### Directions for this task
If a line in the data holds the string "pictures", list it.

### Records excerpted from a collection
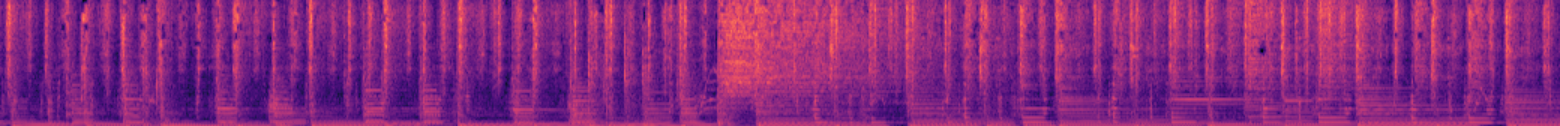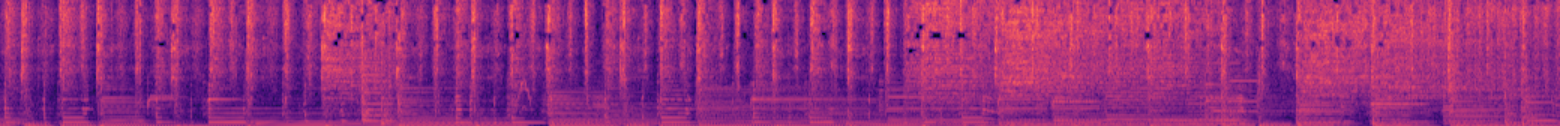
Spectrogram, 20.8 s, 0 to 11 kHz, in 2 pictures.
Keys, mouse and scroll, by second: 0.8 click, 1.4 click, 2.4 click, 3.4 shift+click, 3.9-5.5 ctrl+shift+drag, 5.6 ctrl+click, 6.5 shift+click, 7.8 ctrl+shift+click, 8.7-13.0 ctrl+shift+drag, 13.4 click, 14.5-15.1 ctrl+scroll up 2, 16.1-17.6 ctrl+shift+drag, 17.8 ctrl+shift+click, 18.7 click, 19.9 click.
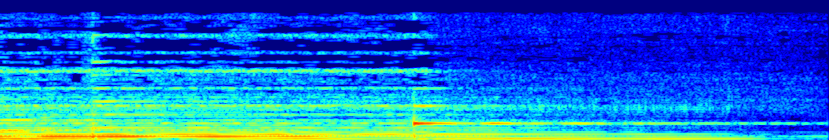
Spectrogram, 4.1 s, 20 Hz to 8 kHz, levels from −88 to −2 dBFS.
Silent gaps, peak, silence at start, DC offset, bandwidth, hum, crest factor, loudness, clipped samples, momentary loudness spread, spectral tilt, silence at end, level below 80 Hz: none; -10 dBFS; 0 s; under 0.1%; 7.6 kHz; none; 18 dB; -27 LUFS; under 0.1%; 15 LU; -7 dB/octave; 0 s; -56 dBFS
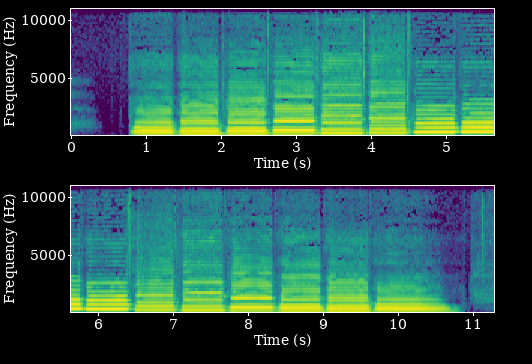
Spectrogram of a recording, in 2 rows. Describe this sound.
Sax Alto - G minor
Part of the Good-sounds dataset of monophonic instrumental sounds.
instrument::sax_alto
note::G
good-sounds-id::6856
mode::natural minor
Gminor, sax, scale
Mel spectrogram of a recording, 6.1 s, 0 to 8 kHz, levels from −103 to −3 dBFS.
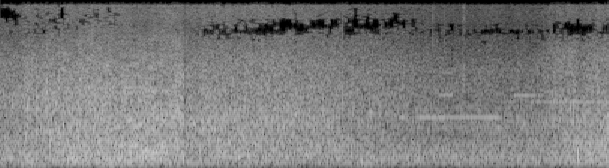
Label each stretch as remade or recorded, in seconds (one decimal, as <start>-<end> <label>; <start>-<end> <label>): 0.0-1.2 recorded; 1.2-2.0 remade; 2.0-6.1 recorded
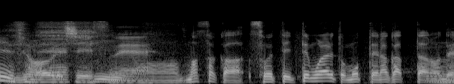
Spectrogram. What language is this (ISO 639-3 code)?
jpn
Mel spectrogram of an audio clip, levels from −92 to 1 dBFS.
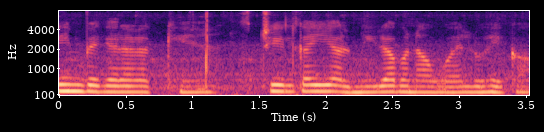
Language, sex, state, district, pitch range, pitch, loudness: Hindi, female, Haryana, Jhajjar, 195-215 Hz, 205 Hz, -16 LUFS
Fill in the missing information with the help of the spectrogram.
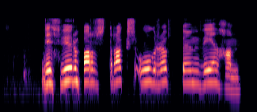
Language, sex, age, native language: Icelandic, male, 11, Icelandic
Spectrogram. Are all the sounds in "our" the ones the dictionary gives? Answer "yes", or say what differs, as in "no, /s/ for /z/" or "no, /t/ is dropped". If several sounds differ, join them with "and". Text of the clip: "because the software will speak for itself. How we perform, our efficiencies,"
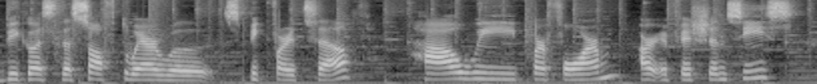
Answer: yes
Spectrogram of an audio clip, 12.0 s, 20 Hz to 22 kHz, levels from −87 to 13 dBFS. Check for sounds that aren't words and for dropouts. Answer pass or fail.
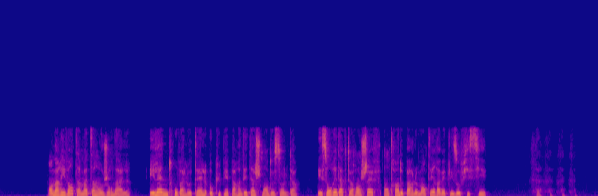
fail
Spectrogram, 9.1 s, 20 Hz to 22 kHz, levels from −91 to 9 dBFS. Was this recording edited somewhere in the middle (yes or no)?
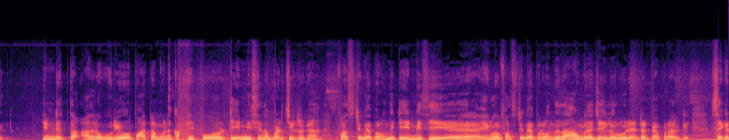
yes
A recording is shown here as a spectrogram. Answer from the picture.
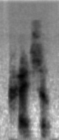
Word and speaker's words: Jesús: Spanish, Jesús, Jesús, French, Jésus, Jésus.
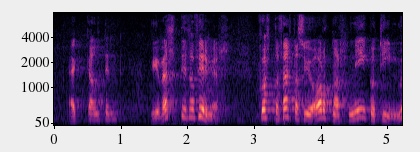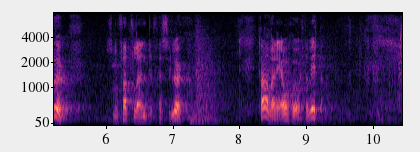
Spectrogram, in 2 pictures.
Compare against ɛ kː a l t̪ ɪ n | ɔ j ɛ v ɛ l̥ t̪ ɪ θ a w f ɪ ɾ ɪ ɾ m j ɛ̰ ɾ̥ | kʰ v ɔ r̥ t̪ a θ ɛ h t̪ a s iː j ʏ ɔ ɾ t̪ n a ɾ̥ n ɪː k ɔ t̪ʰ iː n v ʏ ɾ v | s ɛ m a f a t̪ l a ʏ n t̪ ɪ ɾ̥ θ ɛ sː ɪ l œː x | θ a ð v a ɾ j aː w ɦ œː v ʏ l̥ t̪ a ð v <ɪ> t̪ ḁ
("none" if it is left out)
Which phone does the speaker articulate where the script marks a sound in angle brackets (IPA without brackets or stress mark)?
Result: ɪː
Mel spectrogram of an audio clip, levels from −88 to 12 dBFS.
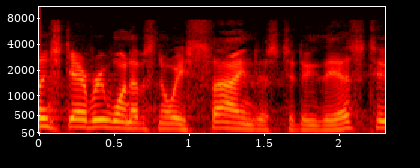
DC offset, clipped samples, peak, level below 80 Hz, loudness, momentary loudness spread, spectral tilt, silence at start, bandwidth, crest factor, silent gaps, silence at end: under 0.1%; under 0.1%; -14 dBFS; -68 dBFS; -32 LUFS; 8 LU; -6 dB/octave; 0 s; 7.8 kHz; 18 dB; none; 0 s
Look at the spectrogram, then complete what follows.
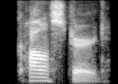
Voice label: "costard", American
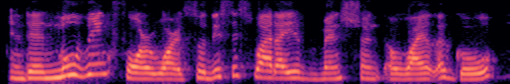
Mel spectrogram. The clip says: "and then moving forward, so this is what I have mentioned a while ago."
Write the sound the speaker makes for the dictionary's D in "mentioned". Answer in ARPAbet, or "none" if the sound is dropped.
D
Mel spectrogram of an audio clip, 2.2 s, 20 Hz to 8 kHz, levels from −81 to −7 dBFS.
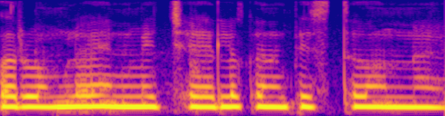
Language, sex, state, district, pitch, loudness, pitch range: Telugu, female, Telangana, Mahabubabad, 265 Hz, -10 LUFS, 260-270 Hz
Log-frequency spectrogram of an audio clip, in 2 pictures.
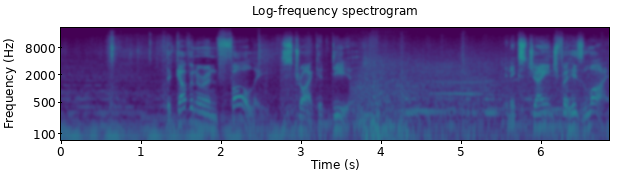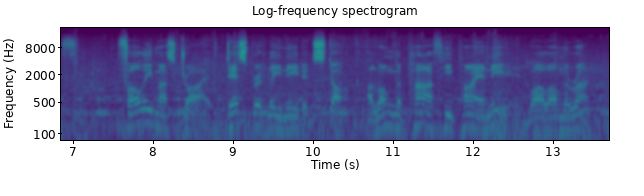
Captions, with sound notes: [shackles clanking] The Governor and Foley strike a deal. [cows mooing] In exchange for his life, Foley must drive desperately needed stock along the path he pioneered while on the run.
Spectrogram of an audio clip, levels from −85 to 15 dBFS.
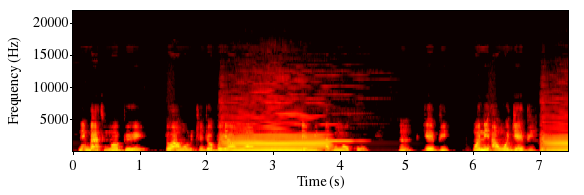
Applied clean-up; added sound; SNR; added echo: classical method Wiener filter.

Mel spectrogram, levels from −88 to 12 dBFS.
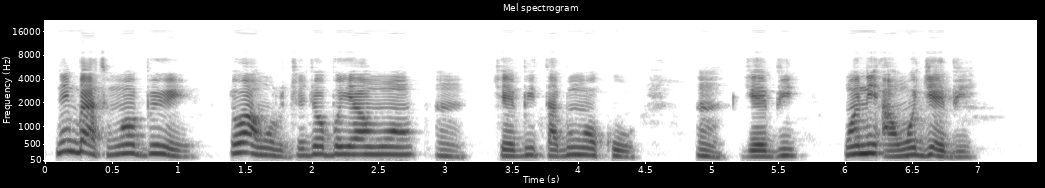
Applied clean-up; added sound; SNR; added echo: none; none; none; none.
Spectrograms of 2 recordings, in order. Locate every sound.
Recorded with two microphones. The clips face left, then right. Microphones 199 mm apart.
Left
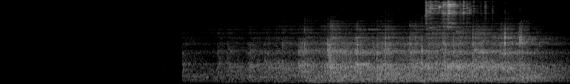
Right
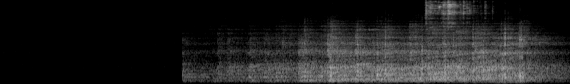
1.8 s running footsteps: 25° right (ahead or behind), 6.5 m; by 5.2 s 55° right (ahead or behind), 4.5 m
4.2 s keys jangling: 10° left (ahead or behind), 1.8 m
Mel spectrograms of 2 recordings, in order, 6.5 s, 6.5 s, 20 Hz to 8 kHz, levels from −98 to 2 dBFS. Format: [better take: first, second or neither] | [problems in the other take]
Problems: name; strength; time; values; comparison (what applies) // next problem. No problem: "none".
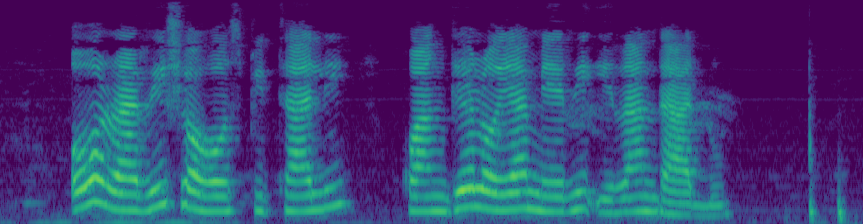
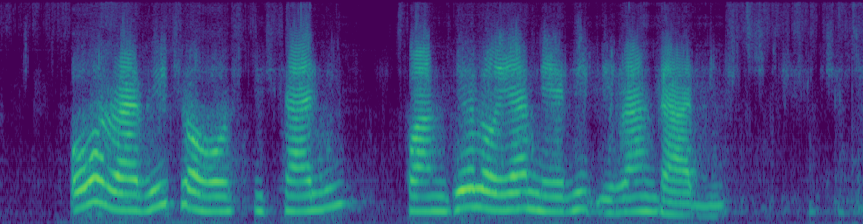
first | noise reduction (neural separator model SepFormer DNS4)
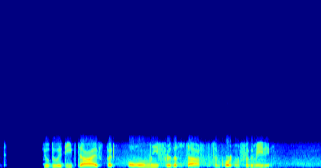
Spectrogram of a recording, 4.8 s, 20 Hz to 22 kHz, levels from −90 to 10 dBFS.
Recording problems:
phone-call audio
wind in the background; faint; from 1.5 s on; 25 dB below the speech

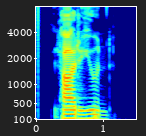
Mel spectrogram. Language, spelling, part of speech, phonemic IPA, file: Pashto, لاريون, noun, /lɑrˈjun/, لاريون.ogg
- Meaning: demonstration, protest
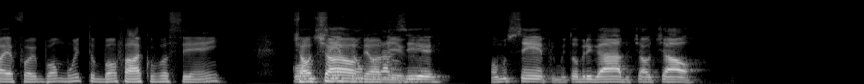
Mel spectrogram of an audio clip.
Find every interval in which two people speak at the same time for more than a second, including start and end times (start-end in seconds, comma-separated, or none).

### Exercise answer
Spectrogram, 20.8 s, 0 to 11 kHz, in 2 pictures.
Spectrogram, in 2 pictures.
Log-frequency spectrogram of an audio clip, in 2 pictures.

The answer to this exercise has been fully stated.